[What is being asked] The copy should hold only the line containing "The image below" and the lines after it through the end of the material, each exact, with no pictures.

[Given records]
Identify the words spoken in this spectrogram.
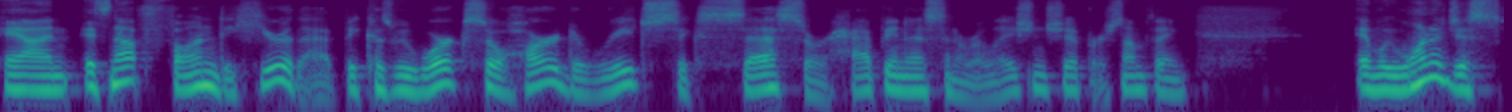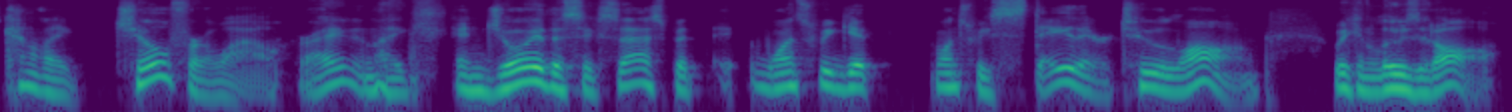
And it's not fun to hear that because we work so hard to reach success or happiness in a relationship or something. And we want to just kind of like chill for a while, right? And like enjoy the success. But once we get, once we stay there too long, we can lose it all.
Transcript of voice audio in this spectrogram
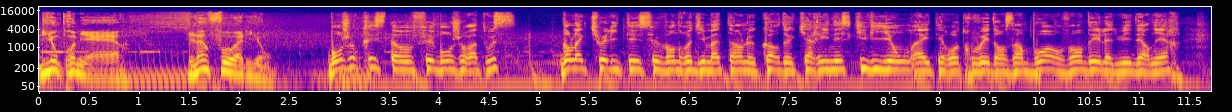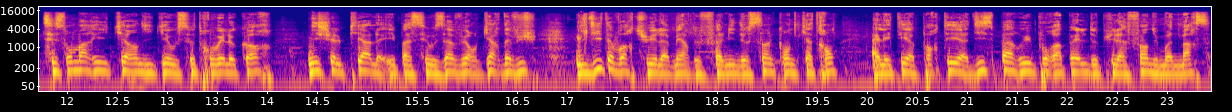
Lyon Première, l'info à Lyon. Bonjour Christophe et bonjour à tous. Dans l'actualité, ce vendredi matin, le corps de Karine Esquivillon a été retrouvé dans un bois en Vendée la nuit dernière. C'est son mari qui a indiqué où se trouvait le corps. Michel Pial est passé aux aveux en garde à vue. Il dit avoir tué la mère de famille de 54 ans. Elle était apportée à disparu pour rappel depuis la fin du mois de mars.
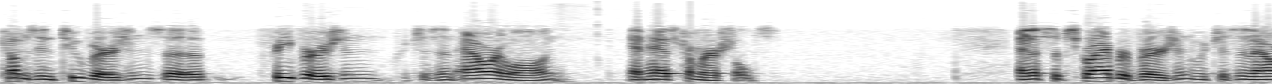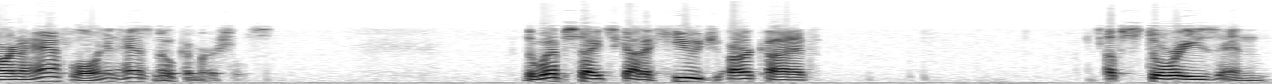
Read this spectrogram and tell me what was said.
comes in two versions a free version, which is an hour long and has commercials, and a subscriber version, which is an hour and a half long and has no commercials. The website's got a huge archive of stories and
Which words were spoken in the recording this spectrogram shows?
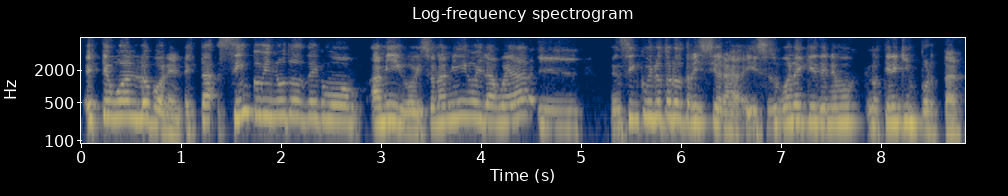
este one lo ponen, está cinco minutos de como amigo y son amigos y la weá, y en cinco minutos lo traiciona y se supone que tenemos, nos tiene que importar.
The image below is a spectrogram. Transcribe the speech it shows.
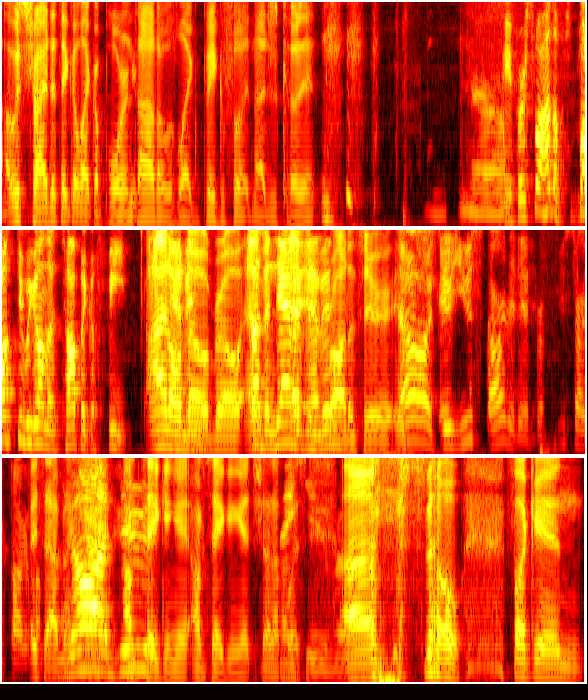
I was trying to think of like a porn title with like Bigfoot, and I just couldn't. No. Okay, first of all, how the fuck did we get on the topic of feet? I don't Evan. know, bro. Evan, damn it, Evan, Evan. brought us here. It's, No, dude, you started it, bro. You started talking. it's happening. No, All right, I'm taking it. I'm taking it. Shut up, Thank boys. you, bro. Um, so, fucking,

[Output below]
The image below is a spectrogram. Transcribe the speech it shows.
I was trying to think of like a porn title with like Bigfoot, and I just couldn't. No. Okay, first of all, how the fuck did we get on the topic of feet? I don't Evan. know, bro. Evan, damn it, Evan, Evan. brought us here. It's, No, dude, you started it, bro. You started talking. it's happening. No, All right, I'm taking it. I'm taking it. Shut up, Thank boys. you, bro. Um, so, fucking,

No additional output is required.